featured image

Rachel Watkins reviews a new edition of a G.K. Chesterton classic that both defends the Church and accuses the world.

If you were actually asked this question by anyone; family member, friend or stranger, I am sure you have your list ready. The struggle for a real peace in Europe, the headlines that never end dealing the scandals of politicians, teachers, or other trusted adults are issues that affect everyone. We might even feel strongly about the problem with plastic in the environment or whether electric vehicles are as beneficial as we think.

This overarching question—what is wrong with the world—has been asked forever and while it seems the answers have changed over the centuries, we shouldn’t be surprised they haven’t. G.K. Chesterton has been considered by some as a prophet about what is wrong with the world.

You may not be familiar with G.K. Chesterton (1874-1936). He was a prolific writer, lecturer, social commentator, poet and playwright. He was married to his wife, Frances Blogg, for 35 years until his death. While not able to have children, their marriage, business relationship and devotion brought each other to the Church. Chesterton converted in 1922 and she followed him in 1926. They surely never lacked for amusement or excitement as Chesterton regularly debated such public figures as George Bernard Shaw and H.G. Wells, both of whom had very public anti-religious views. He gave a series of lectures on BBC radio, some of which can still be heard on YouTube.

Perhaps your thoughts of G.K. Chesterton are formed by photos or even caricatures drawn of him revealing his great height (6’4”) and size (over 230 lbs.). He was usually seen in a mashed hat, carrying a sword-stick as a walking cane, chomping a beloved cigar. Are you a fan of his Fr. Brown mysteries and as disappointed as I have been with the variety of BBC versions that are clearly not accurate to his writings?

He is having a resurgence lately with many young people discovering his wit, wisdom, and clear intelligence in seeing the problems of the world through the lens of God and the Catholic Church. And, there is no end to the topics he has covered, more eloquently than any modern writer I have come across.


whats wrong with the world


Out of the book being reviewed, What’s Wrong with the World, G.K. Chesterton, Foreward by Sohrab Amari, Sophia Press, 2021, we have this clear reminder:

“The Christian ideal has not been tried and found wanting; it has been found difficult and left untried.”


A reading of this current edition of his work, is a refreshing restoration of our own sanity. In a world where what is up is now down and what is wrong has been declared right, we can feel that we ourselves are the ones not all there. The Church says one thing, and the world another. Our aforementioned family members, friends and even strangers accuse our Church, and by association ourselves, of being small minded, cruel and much more. Striving to be holy can be a lonely, difficult battle but Chesterton is there to remind us that we are not alone, and standing with the Church is the only place to be.
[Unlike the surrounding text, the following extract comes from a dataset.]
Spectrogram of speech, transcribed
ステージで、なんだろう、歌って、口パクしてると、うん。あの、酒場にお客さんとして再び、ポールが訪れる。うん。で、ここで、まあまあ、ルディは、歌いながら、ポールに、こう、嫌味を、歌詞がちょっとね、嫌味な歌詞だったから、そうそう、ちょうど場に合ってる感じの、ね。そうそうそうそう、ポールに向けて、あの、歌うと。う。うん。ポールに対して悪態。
At times a humorous read, you are advised to take one essay at time. Take your pick from “The Fear of the Past” where we are challenged, “There is another proverb, “As you have made your bed, so you must lie on it”; which again is simply a lie. If I have made my bed uncomfortable, please God I will make it again.” And we might all agree that there are many beds in the world which must be made again.

While in “The School for Hypocrites,” he speaks of English schoolboys, “From the very first he is taught to be totally careless about whether a fact is a fact; he is taught to care only whether the fact can be used on his “side” when he is engaged in “playing the game.” We may know some of these same schoolboys here in 2022, now adults leading major companies.

He names names and you will read of him referencing such philosophers as Zola and Robert Blanchford. Having wiki close will allow you to get a general idea of whose these influencers were in Chesterton’s day just as I had to do but you will feel smarter for having that bit of extra work. He took them to task for their falsehoods, and reading this book might help us do the same with their modern counterparts.

This book lends itself to a book discussion or even family debate over the dinner table. Your older and/or adult children, especially might find themselves either edified or challenged by both Chesterton’s clear defense of the Church and his accusations of the state of the world in which we find ourselves living.

In a different book, Chesterton is often misquoted about his feelings regarding fairy tales (he approves). His actual quote is: “The baby has known the dragon intimately ever since he had an imagination. What the fairy tale provides for him is a St. George to kill the dragon.”

However, a more modern edit of this sentiment about dragons usually goes as, “Fairy tales do not tell children the dragons exist. Children already know that dragons exist. Fairy tales tell children the dragons can be killed.”

We also know dragons exist. A reading of Chesterton, along with time spent with Christ in prayer and the sacraments is an excellent way to fight the dragons around us and assure ourselves of the truth of the Church’s stand on public issues.

In all of his writings, Chesterton seeks to remind us that while there is much of the world that is wrong, Jesus has the last word,

“I have told you this so that you might have peace in me. In the world you will have trouble, but take courage, I have conquered the world.” (John 16:33)


20220404 RWatkins IG

Copyright 2022 Rachel Watkins
Images: Canva Pro